Task instructions:
Produce a word-for-word copy of the data that follows, excluding images.
**** Records
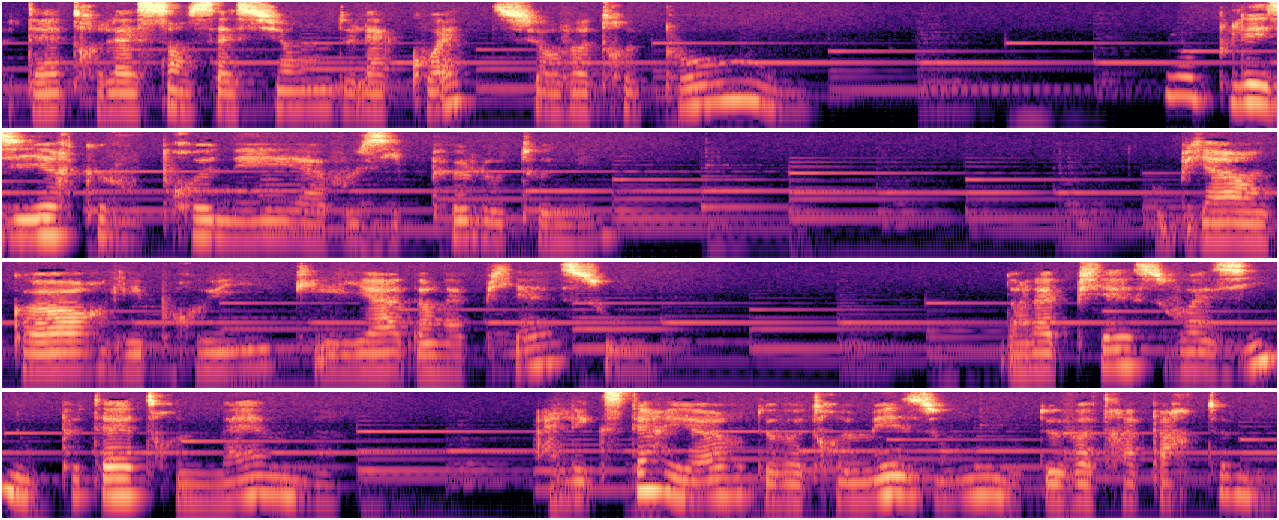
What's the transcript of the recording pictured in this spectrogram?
Peut-être la sensation de la couette sur votre peau, le plaisir que vous prenez à vous y pelotonner, ou bien encore les bruits qu'il y a dans la pièce ou dans la pièce voisine ou peut-être même à l'extérieur de votre maison ou de votre appartement.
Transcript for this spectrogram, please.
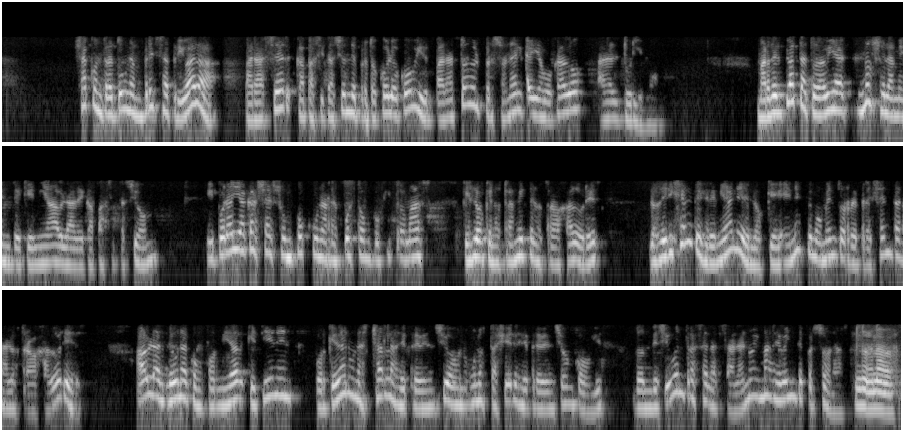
ya contrató una empresa privada para hacer capacitación de protocolo COVID para todo el personal que haya abocado al turismo. Mar del Plata todavía no solamente que ni habla de capacitación, y por ahí acá ya es un poco una respuesta un poquito más, que es lo que nos transmiten los trabajadores, los dirigentes gremiales, los que en este momento representan a los trabajadores, hablan de una conformidad que tienen porque dan unas charlas de prevención, unos talleres de prevención COVID, donde si vos entras a la sala no hay más de 20 personas. No, nada.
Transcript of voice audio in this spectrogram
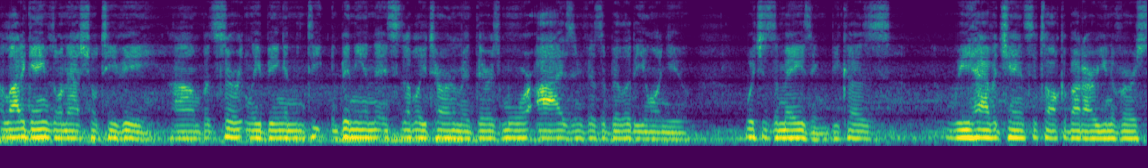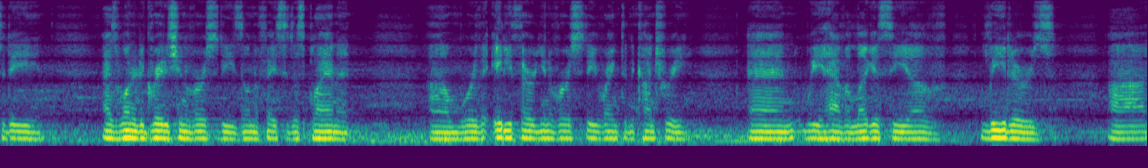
a lot of games on national TV, um, but certainly being in, the T- being in the NCAA tournament, there's more eyes and visibility on you, which is amazing because we have a chance to talk about our university as one of the greatest universities on the face of this planet. Um, we're the 83rd university ranked in the country, and we have a legacy of leaders uh,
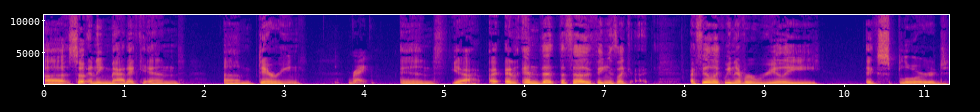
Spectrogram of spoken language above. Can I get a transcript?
uh, so enigmatic and um, daring. right, and yeah I, and and that that's the other thing is like I- feel like we never really explored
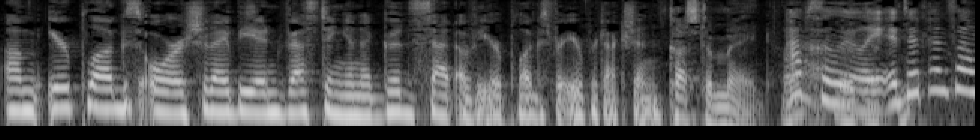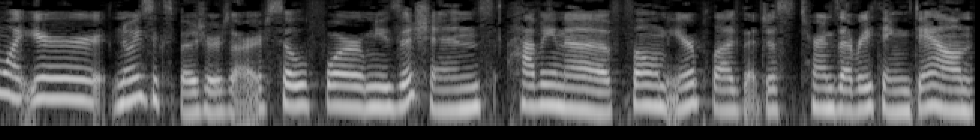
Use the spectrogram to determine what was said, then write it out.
um, earplugs, or should I be investing in a good set of earplugs for ear protection? Custom made. Absolutely. It depends on what your noise exposures are. So for musicians, having a foam earplug that just turns everything down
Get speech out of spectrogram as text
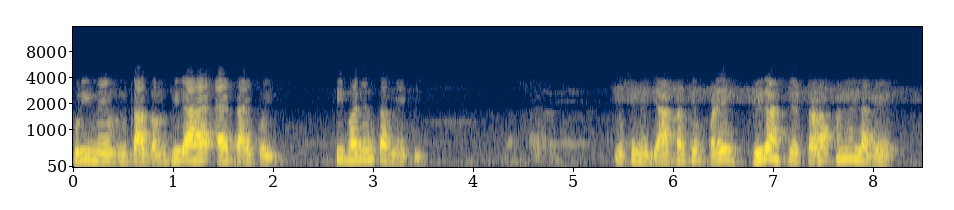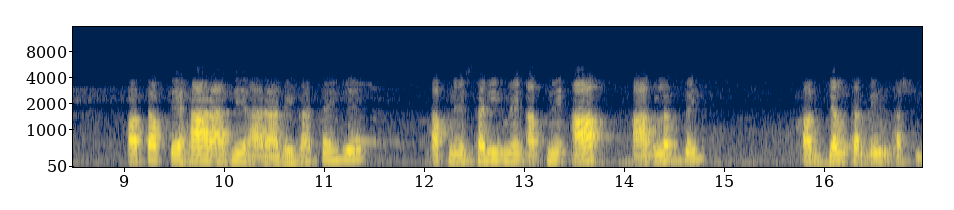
पूरी में उनका गंभीरा है, ऐसा ही कोई थी भजन करने की। उसमें जाकर के बड़े विरह से तड़पने लगे। और तब से हार आधे हार आधे कहते हैं ये अपने शरीर में अपने आप आग लग गई और जल करके भस्म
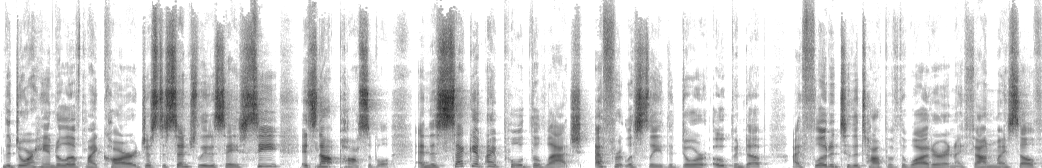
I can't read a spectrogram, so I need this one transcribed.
the door handle of my car, just essentially to say, see, it's not possible. And the second I pulled the latch, effortlessly the door opened up. I floated to the top of the water and I found myself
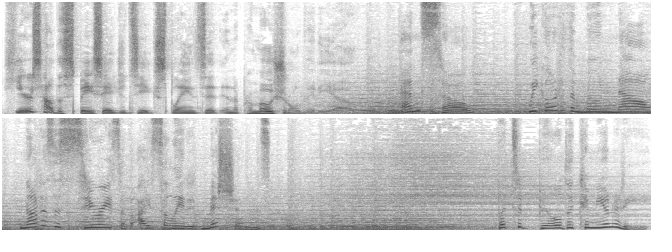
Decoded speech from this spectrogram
Here's how the space agency explains it in a promotional video. And so, we go to the moon now not as a series of isolated missions, but to build a community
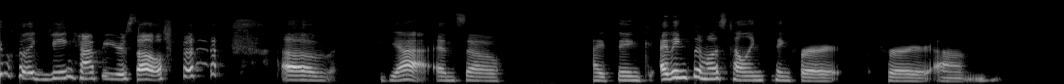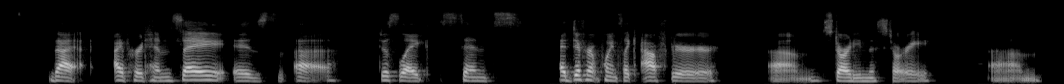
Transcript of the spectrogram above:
like being happy yourself um yeah and so i think i think the most telling thing for for um that I've heard him say is uh, just like since at different points, like after um, starting the story, um,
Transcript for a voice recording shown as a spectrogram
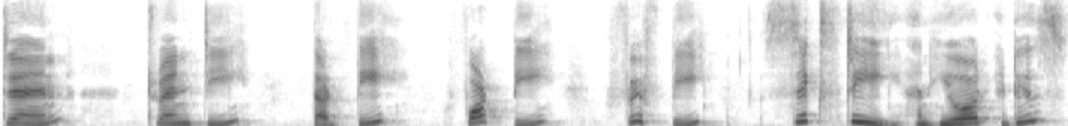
10, 20, 30, 40, 50, 60 and here it is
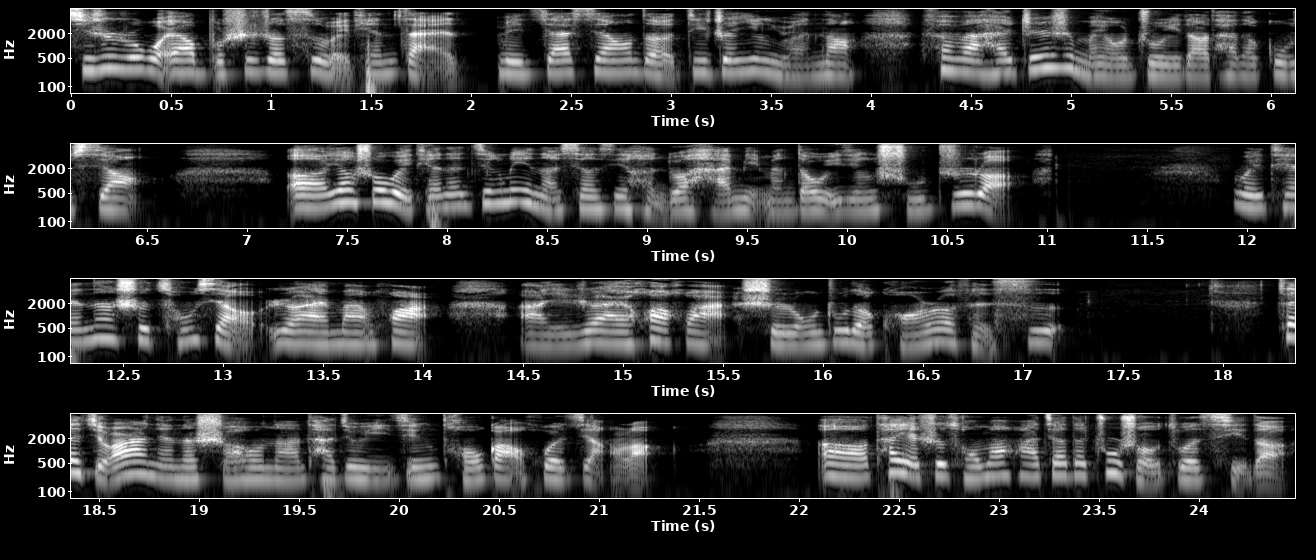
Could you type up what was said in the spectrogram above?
其实，如果要不是这次尾田仔为家乡的地震应援呢，范范还真是没有注意到他的故乡。呃，要说尾田的经历呢，相信很多海米们都已经熟知了。尾田呢是从小热爱漫画啊，也热爱画画，是龙珠的狂热粉丝。在九二年的时候呢，他就已经投稿获奖了。呃，他也是从漫画家的助手做起的，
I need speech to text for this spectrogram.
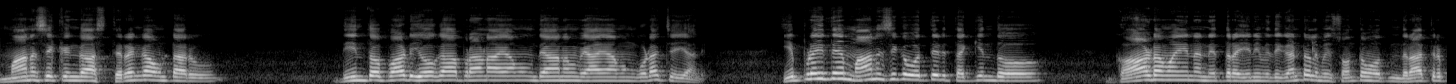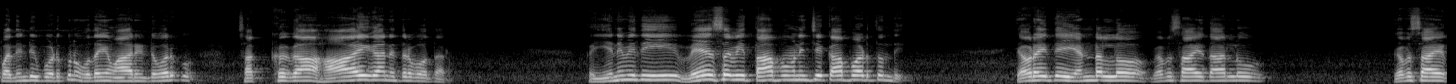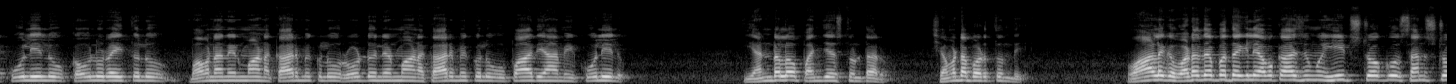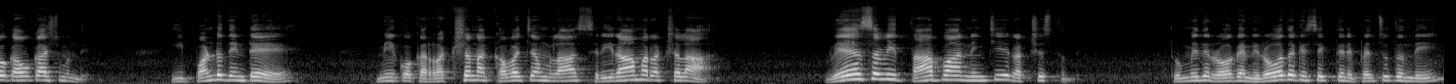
మానసికంగా స్థిరంగా ఉంటారు. దీంతో పాటు యోగా ప్రాణాయామం ధ్యానం వ్యాయామం కూడా చేయాలి. ఎప్పుడైతే మానసిక ఒత్తిడి తగ్గిందో గాఢమైన నిద్ర ఎనిమిది గంటలు మీ సొంతం అవుతుంది. రాత్రి పదింటికి పడుకుని ఉదయం ఆరింటి వరకు చక్కగా హాయిగా నిద్రపోతారు. ఎనిమిది వేసవి తాపం నుంచి కాపాడుతుంది. ఎవరైతే ఎండల్లో వ్యవసాయదారులు వ్యవసాయ కూలీలు కౌలు రైతులు భవన నిర్మాణ కార్మికులు రోడ్డు నిర్మాణ కార్మికులు ఉపాధి హామీ కూలీలు ఎండలో పనిచేస్తుంటారు. చెమట పడుతుంది. వాళ్ళకి వడదెబ్బ తగిలే అవకాశము హీట్ స్ట్రోకు సన్ స్ట్రోక్ అవకాశం ఉంది. ఈ పండు తింటే మీకు ఒక రక్షణ కవచంలా శ్రీరామ రక్షలా వేసవి తాపాన్నించి రక్షిస్తుంది. తొమ్మిది రోగ నిరోధక శక్తిని పెంచుతుంది.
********
Response area:
What's the transcript of the recording pictured in this spectrogram?
Peut-être la sensation de la couette sur votre peau, le plaisir que vous prenez à vous y pelotonner, ou bien encore les bruits qu'il y a dans la pièce ou dans la pièce voisine ou peut-être même à l'extérieur de votre maison ou de votre appartement.
Transcript for this spectrogram, please.
ya contrató una empresa privada para hacer capacitación de protocolo COVID para todo el personal que haya abocado al turismo. Mar del Plata todavía no solamente que ni habla de capacitación, y por ahí acá ya es un poco una respuesta un poquito más, que es lo que nos transmiten los trabajadores, los dirigentes gremiales, los que en este momento representan a los trabajadores, hablan de una conformidad que tienen porque dan unas charlas de prevención, unos talleres de prevención COVID, donde si vos entras a la sala no hay más de 20 personas. No, nada.
Transcript of voice audio in this spectrogram
a lot of games on national TV, um, but certainly being in, the T- being in the NCAA tournament, there's more eyes and visibility on you, which is amazing because we have a chance to talk about our university as one of the greatest universities on the face of this planet. Um, we're the 83rd university ranked in the country, and we have a legacy of leaders uh,
Spectrogram of spoken language above. Can I get a transcript?
uh, so enigmatic and um, daring. right, and yeah I, and and that that's the other thing is like I- feel like we never really explored
Use the spectrogram to determine what was said, then write it out.
um, earplugs, or should I be investing in a good set of earplugs for ear protection? Custom made. Absolutely. It depends on what your noise exposures are. So for musicians, having a foam earplug that just turns everything down
Get speech out of spectrogram as text
पूरी में उनका गंभीरा है, ऐसा ही कोई थी भजन करने की। उसमें जाकर के बड़े विरह से तड़पने लगे। और तब से हार आधे हार आधे कहते हैं ये अपने शरीर में अपने आप आग लग गई और जल करके भस्म
I can't read a spectrogram, so I need this one transcribed.
the door handle of my car, just essentially to say, see, it's not possible. And the second I pulled the latch, effortlessly the door opened up. I floated to the top of the water and I found myself
Decoded speech from this spectrogram
Here's how the space agency explains it in a promotional video. And so, we go to the moon now not as a series of isolated missions, but to build a community
Transcript of the spectrogram above:
like being happy yourself um yeah and so i think i think the most telling thing for for um that I've heard him say is uh, just like since at different points, like after um, starting the story, um,
Transcript for a voice recording shown as a spectrogram
10, 20, 30, 40, 50, 60 and here it is
Could you type up what was said in the spectrogram above?
其实，如果要不是这次尾田仔为家乡的地震应援呢，范范还真是没有注意到他的故乡。呃，要说尾田的经历呢，相信很多海米们都已经熟知了。尾田呢是从小热爱漫画啊，也热爱画画，是龙珠的狂热粉丝。在九二年的时候呢，他就已经投稿获奖了。呃，他也是从漫画家的助手做起的，
I need speech to text for this spectrogram.
మానసికంగా స్థిరంగా ఉంటారు. దీంతో పాటు యోగా ప్రాణాయామం ధ్యానం వ్యాయామం కూడా చేయాలి. ఎప్పుడైతే మానసిక ఒత్తిడి తగ్గిందో గాఢమైన నిద్ర ఎనిమిది గంటలు మీ సొంతం అవుతుంది. రాత్రి పదింటికి పడుకుని ఉదయం ఆరింటి వరకు చక్కగా హాయిగా నిద్రపోతారు. ఎనిమిది వేసవి తాపం నుంచి కాపాడుతుంది. ఎవరైతే ఎండల్లో వ్యవసాయదారులు వ్యవసాయ కూలీలు కౌలు రైతులు భవన నిర్మాణ కార్మికులు రోడ్డు నిర్మాణ కార్మికులు ఉపాధి హామీ కూలీలు ఎండలో పనిచేస్తుంటారు. చెమట పడుతుంది. వాళ్ళకి వడదెబ్బ తగిలే అవకాశము హీట్ స్ట్రోకు సన్ స్ట్రోక్ అవకాశం ఉంది. ఈ పండు తింటే మీకు ఒక రక్షణ కవచంలా శ్రీరామ రక్షలా వేసవి తాపాన్నించి రక్షిస్తుంది. తొమ్మిది రోగ నిరోధక శక్తిని పెంచుతుంది.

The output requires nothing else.